-- MATERIAL FOR THIS TASK follows --

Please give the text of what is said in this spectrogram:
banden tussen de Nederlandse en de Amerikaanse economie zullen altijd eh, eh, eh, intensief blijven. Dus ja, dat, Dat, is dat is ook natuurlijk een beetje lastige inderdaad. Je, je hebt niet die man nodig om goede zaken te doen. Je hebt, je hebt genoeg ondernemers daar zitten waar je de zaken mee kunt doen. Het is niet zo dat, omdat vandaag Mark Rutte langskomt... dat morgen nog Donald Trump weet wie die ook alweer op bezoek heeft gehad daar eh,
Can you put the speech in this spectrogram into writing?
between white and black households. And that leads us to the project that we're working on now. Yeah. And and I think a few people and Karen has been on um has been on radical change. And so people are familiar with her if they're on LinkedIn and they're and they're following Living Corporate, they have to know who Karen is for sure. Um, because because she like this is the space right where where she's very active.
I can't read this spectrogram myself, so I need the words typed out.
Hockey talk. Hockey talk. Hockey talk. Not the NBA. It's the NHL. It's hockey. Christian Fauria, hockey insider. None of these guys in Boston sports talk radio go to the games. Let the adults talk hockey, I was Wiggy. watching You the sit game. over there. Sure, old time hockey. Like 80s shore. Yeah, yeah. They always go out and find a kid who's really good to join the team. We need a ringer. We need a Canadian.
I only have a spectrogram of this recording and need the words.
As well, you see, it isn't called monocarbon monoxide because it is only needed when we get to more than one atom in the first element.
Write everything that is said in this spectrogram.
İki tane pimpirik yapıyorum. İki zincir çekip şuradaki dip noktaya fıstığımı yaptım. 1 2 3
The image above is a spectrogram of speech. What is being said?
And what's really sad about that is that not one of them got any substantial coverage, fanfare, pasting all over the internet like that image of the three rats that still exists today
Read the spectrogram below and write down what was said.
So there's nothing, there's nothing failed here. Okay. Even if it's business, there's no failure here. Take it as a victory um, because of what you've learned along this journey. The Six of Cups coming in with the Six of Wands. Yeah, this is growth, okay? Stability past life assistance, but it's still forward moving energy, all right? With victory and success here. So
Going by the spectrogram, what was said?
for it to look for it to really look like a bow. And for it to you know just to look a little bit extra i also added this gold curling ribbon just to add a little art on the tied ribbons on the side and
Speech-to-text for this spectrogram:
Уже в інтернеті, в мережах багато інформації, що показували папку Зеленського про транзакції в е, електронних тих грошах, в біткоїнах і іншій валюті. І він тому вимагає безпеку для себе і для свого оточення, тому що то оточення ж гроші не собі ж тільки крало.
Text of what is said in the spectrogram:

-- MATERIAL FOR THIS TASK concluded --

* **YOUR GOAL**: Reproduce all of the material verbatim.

* **ANSWER SPACE**:
Please give the text of what is said in this spectrogram:
banden tussen de Nederlandse en de Amerikaanse economie zullen altijd eh, eh, eh, intensief blijven. Dus ja, dat, Dat, is dat is ook natuurlijk een beetje lastige inderdaad. Je, je hebt niet die man nodig om goede zaken te doen. Je hebt, je hebt genoeg ondernemers daar zitten waar je de zaken mee kunt doen. Het is niet zo dat, omdat vandaag Mark Rutte langskomt... dat morgen nog Donald Trump weet wie die ook alweer op bezoek heeft gehad daar eh,
Can you put the speech in this spectrogram into writing?
between white and black households. And that leads us to the project that we're working on now. Yeah. And and I think a few people and Karen has been on um has been on radical change. And so people are familiar with her if they're on LinkedIn and they're and they're following Living Corporate, they have to know who Karen is for sure. Um, because because she like this is the space right where where she's very active.
I can't read this spectrogram myself, so I need the words typed out.
Hockey talk. Hockey talk. Hockey talk. Not the NBA. It's the NHL. It's hockey. Christian Fauria, hockey insider. None of these guys in Boston sports talk radio go to the games. Let the adults talk hockey, I was Wiggy. watching You the sit game. over there. Sure, old time hockey. Like 80s shore. Yeah, yeah. They always go out and find a kid who's really good to join the team. We need a ringer. We need a Canadian.
I only have a spectrogram of this recording and need the words.
As well, you see, it isn't called monocarbon monoxide because it is only needed when we get to more than one atom in the first element.
Write everything that is said in this spectrogram.
İki tane pimpirik yapıyorum. İki zincir çekip şuradaki dip noktaya fıstığımı yaptım. 1 2 3
The image above is a spectrogram of speech. What is being said?
And what's really sad about that is that not one of them got any substantial coverage, fanfare, pasting all over the internet like that image of the three rats that still exists today
Read the spectrogram below and write down what was said.
So there's nothing, there's nothing failed here. Okay. Even if it's business, there's no failure here. Take it as a victory um, because of what you've learned along this journey. The Six of Cups coming in with the Six of Wands. Yeah, this is growth, okay? Stability past life assistance, but it's still forward moving energy, all right? With victory and success here. So
Going by the spectrogram, what was said?
for it to look for it to really look like a bow. And for it to you know just to look a little bit extra i also added this gold curling ribbon just to add a little art on the tied ribbons on the side and
Speech-to-text for this spectrogram:
Уже в інтернеті, в мережах багато інформації, що показували папку Зеленського про транзакції в е, електронних тих грошах, в біткоїнах і іншій валюті. І він тому вимагає безпеку для себе і для свого оточення, тому що то оточення ж гроші не собі ж тільки крало.
Text of what is said in the spectrogram:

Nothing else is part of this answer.